    Reply
  • Impulses - Saturday, September 07, 2013 - link

    Yes, the power of branding is incredible. The words Samsung and Galaxy are pounded into the social consciousness to the point that they're now synonymous with Android (like Moto/VZW's Droid campaign early on). It's a very very strong effect. Reply
  • Impulses - Saturday, September 07, 2013 - link

    I don't think sporting removable media and batteries is even amongst the top three reasons why Samsung outsells everyone... I think to imply so seems a bit near sighted. Samsung started dominating long before most manufacturers moved to sealed batteries etc, you can trace their upward track pretty closely to how much more they invested in branding with each successive generation (much to the carrier's chagrin, if it were up to them we'd still have five different Galaxy variations every year).

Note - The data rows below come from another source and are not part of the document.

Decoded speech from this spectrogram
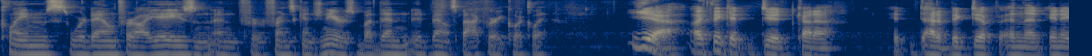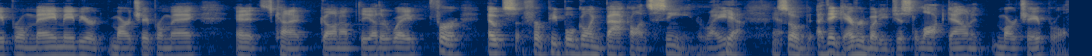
claims were down for ias and, and for forensic engineers but then it bounced back very quickly Yeah, I think it did kind of. It had a big dip, and then in April, May, maybe or March, April, May, and it's kind of gone up the other way for outs for people going back on scene, right? Yeah, yeah. So I think everybody just locked down in March, April,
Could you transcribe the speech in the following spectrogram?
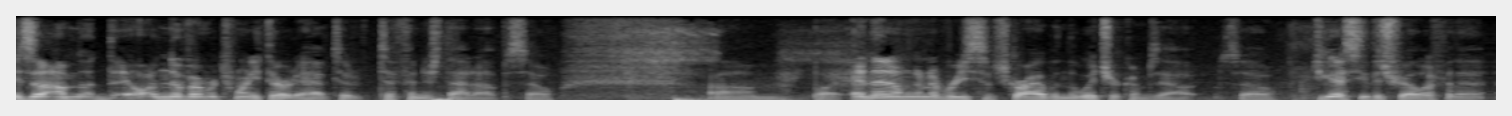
it's um, on November 23rd. I have to, to finish that up. So, um, but and then I'm going to resubscribe when The Witcher comes out. So, do you guys see the trailer for that?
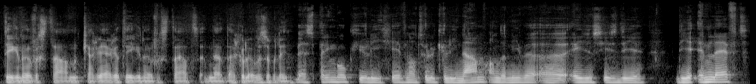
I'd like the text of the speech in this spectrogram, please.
tegenover staan, carrière tegenover staat. En daar, daar geloven ze wel in. Bij Springbok, jullie geven natuurlijk jullie naam aan de nieuwe eh, agencies die je, die je inlijft.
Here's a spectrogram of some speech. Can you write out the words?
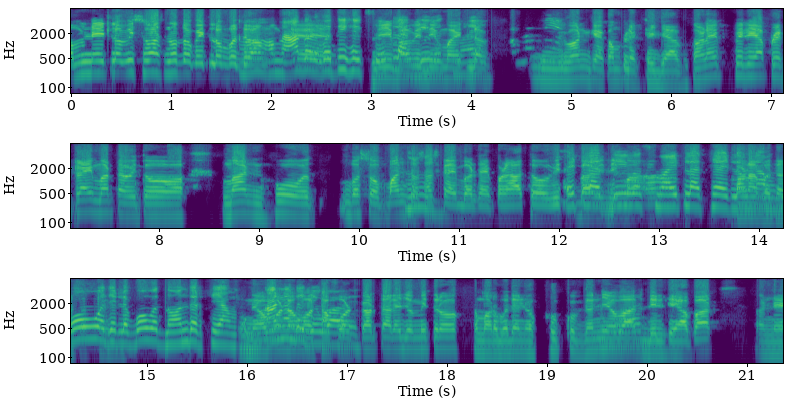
અમને એટલો વિશ્વાસ નતો કે એટલો બધો અમે આગળ વધી શકશું એટલા દિવસમાં દિવસમાં એટલે વન કે કમ્પ્લીટ થઈ જાય. ઘણા ફેરી આપણે ટ્રાય મારતા હોય તો માન હો બસો પાંચસો સબસ્ક્રાઇબર થાય પણ આ તો એટલા દિવસમાં દિવસમાં એટલા થયા એટલે બહુ જ એટલે બહુ જ નો અંદરથી આમ આનંદ જ સપોર્ટ કરતા રહેજો મિત્રો. તમારો બધાનો ખૂબ ખૂબ ધન્યવાદ. દિલથી આભાર. અને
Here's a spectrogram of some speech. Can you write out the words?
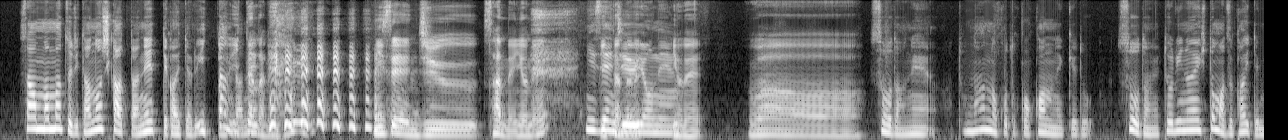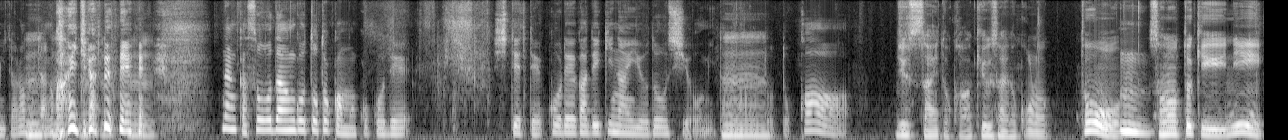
「さんま祭り楽しかったね」って書いてある。行ったんだね。行ったんだね。2013年？4年？2014年、4年うわそうだね。あと何のことか分かんないけど。そうだね。鳥の絵ひとまず描いてみたら？みたいなの書いてあるね、うん なんか相談事とかもここでしててこれができないよどうしようみたいなこととか、10歳とか9歳の頃と、うん。その時に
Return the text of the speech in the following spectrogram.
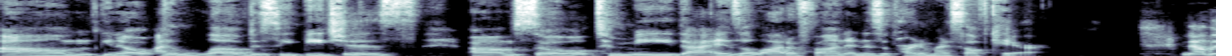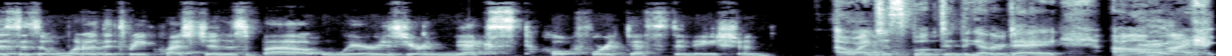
Um, you know, I love to see beaches. Um, so to me, that is a lot of fun and is a part of my self care. Now, this isn't one of the three questions, but where is your next hope for destination? Oh, I just booked it the other day. Um, I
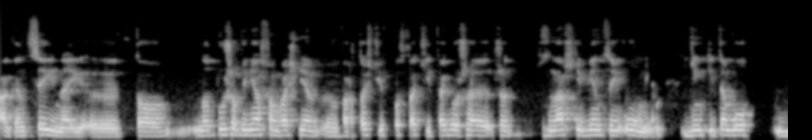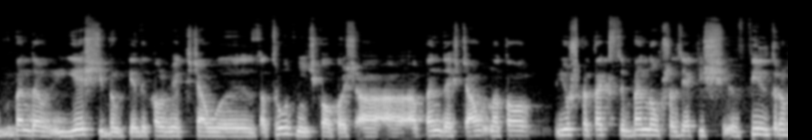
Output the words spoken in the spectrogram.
agencyjnej y, to no dużo wyniosłem właśnie wartości w postaci tego, że, że znacznie więcej umiem. I dzięki temu będę, jeśli bym kiedykolwiek chciał y, zatrudnić kogoś, a, a, a będę chciał, no to już te teksty będą przez jakiś filtr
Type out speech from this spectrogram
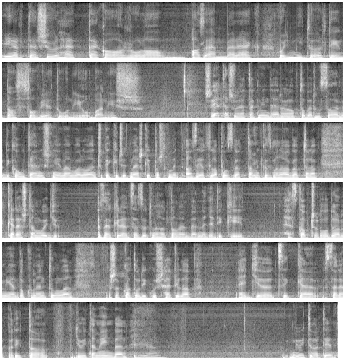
értesülhettek arról a, az emberek, hogy mi történt a Szovjetunióban is. És értesülhettek mindenről október 23-a után is nyilvánvalóan, csak egy kicsit másképp most azért lapozgattam, miközben hallgattalak, kerestem, hogy 1956. november 4-éhez kapcsolódóan milyen dokumentum van, és a katolikus hetilap egy cikke szerepel itt a gyűjteményben. Igen mi történt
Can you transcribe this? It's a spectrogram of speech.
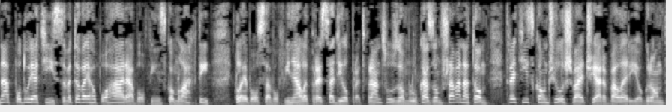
na podujatí Svetového pohára vo fínskom Lachty. Klebo sa vo finále presadil pred Francúzom Lukazom Šavanatom, tretí skončil švajčiar Valerio Grond.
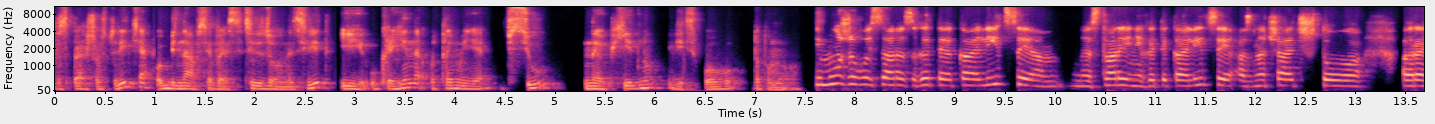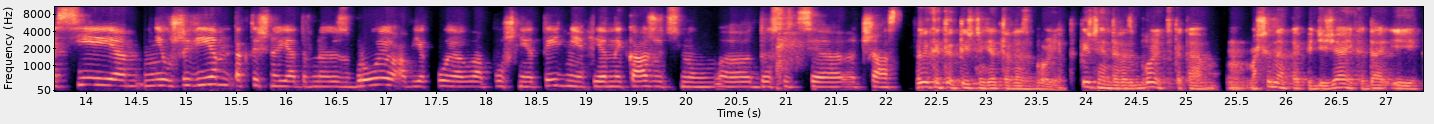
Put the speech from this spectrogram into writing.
з першого століття обінався весь цивілізований світ, і Україна отримує всю необхідну військову допомогу і можа вось зараз гэтая коаліцыя стварэнне гэтай коаліцыі азначаць что Россия не ўжыве тактычную ядерную зброю аб якой апошнія тыдні яны кажуць ну досыць часто Велика тактична ядерна зброя. Тактична ядерна зброя це така машина, яка під'їжджає, коли і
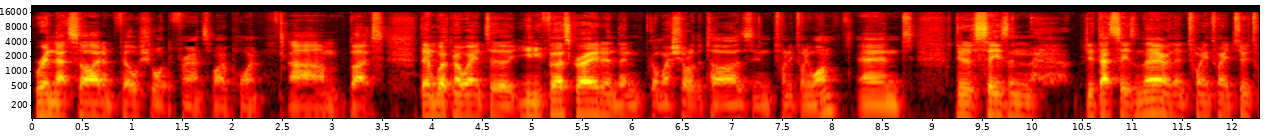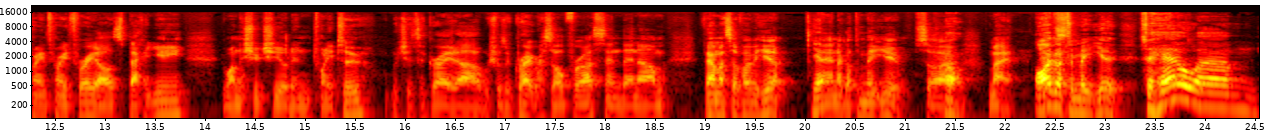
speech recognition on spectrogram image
We're in that side and fell short to France by a point. Um, but then worked my way into uni first grade and then got my shot at the Tahs in 2021 and did a season did that season there, and then 2022, 2023, I was back at uni. We won the Shute Shield in 22, which is a great, uh, which was a great result for us. And then um, found myself over here, Yeah. and I got to meet you. So, Oh. mate, I got to meet you. So how um,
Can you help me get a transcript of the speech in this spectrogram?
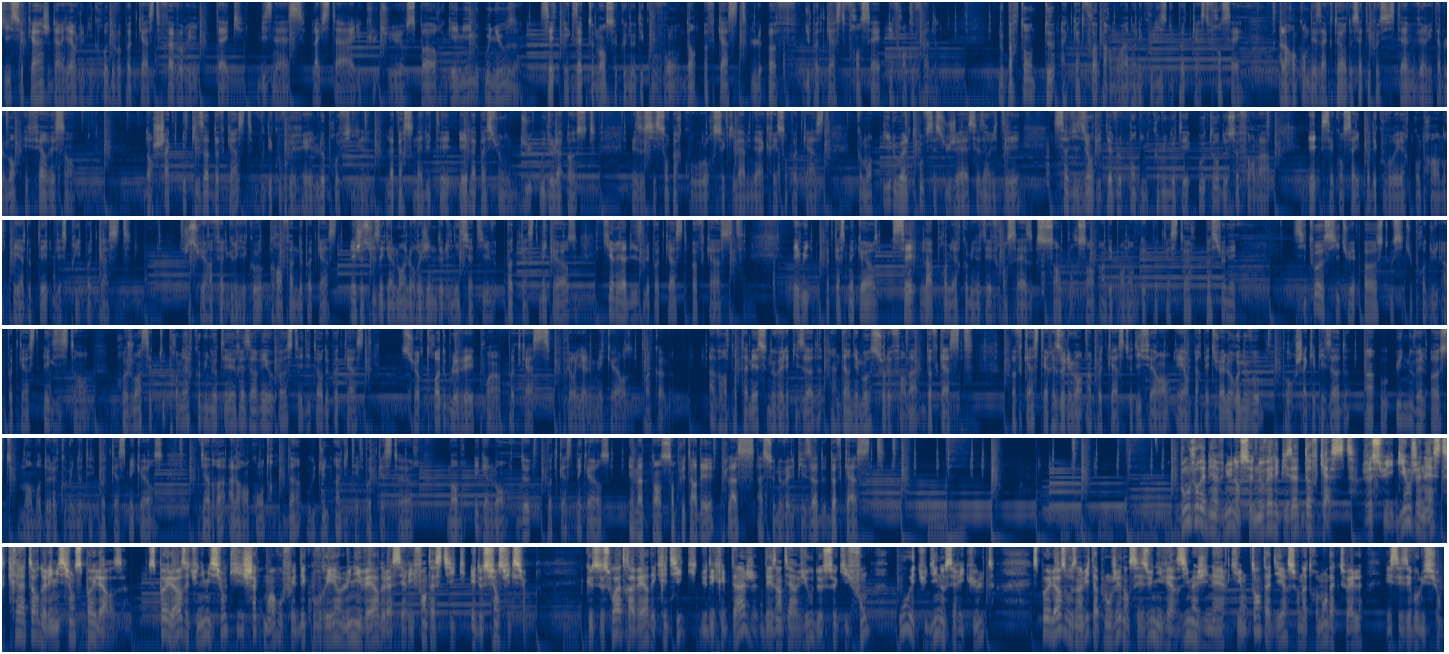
qui se cache derrière le micro de vos podcasts favoris tech, business, lifestyle, culture, sport, gaming ou news. C'est exactement ce que nous découvrons dans Offcast, le off du podcast français et francophone. Nous partons deux à quatre fois par mois dans les coulisses du podcast français à la rencontre des acteurs de cet écosystème véritablement effervescent. Dans chaque épisode d'Offcast, vous découvrirez le profil, la personnalité et la passion du ou de la host mais aussi son parcours, ce qui l'a amené à créer son podcast, comment il ou elle trouve ses sujets, ses invités, sa vision du développement d'une communauté autour de ce format et ses conseils pour découvrir, comprendre et adopter l'esprit podcast. Je suis Raphaël Grieco, grand fan de podcast, et je suis également à l'origine de l'initiative Podcast Makers qui réalise les podcasts Offcast. Et oui, Podcast Makers, c'est la première communauté française 100% indépendante de podcasteurs passionnés. Si toi aussi tu es host ou si tu produis un podcast existant, rejoins cette toute première communauté réservée aux hosts et éditeurs de podcasts sur www.podcasts.makers.com. Avant d'entamer ce nouvel épisode, un dernier mot sur le format d'Offcast. Offcast est résolument un podcast différent et en perpétuel renouveau. Pour chaque épisode, un ou une nouvelle host, membre de la communauté Podcast Makers, viendra à la rencontre d'un ou d'une invitée podcasteur membre également de Podcast Makers. Et maintenant, sans plus tarder, place à ce nouvel épisode d'Offcast. Bonjour et bienvenue dans ce nouvel épisode d'Offcast. Je suis Guillaume Geneste, créateur de l'émission Spoilers. Spoilers est une émission qui chaque mois vous fait découvrir l'univers de la série fantastique et de science-fiction que ce soit à travers des critiques, du décryptage, des interviews de ceux qui font ou étudient nos séries cultes. Spoilers vous invite à plonger dans ces univers imaginaires qui ont tant à dire sur notre monde actuel et ses évolutions.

    Personally I could care less for removable media and batteries, but I do appreciate and applaud the fact that Samsung still offers that choice... I think it's one of the advantages of the Android ecosystem. I don't think the majority of the market cares about this tho.
    Reply
  • Spunjji - Monday, September 09, 2013 - link

    As someone who'd be moving from a Note 2 with 16GB internal and 64GB Micro SD, I think I'd actually appreciate the smaller unified space. It'd be a bit more of a pinch, but the fact is that after several re-formats and changes of software I'm getting sick to the back teeth of different builds treating my SD card differently (no exFAT support in CM10 is a real killer) and having to re-create links from my in-built storage to the external for apps like Google Play Music.

    The fact is that external removable storage is a pig to set up and maintain. It could work so much better than it does, but Google don't want to maintain it and I think the point where it's worth letting go has now arrived.
    Reply
  • [-Stash-] - Tuesday, September 10, 2013 - link

    No exFAT in CM10 is a pain, I'll agree, but since you root your phone anyway, just bung this on, it means you can even read/write to NTFS formatted storage (SD Cards, USB HDDs):
    https://play.google.com/store/apps/details?id=eu.c...
    Reply
  • bill5 - Saturday, September 07, 2013 - link

    This seemingly would be the phone to get if I needed one right now. Nice battery life.

    However my upgrade isnt for almost a year, like a lot of people I suspect, I upgraded right when SGS3 came out.

    That means I wont be due for another upgrade til SGS5 hits, and I'm guessing it will trump this phone, naturally. Such is the life of everybody trying to fight samsung...
    Reply

Log in

Don't have an account? Sign up now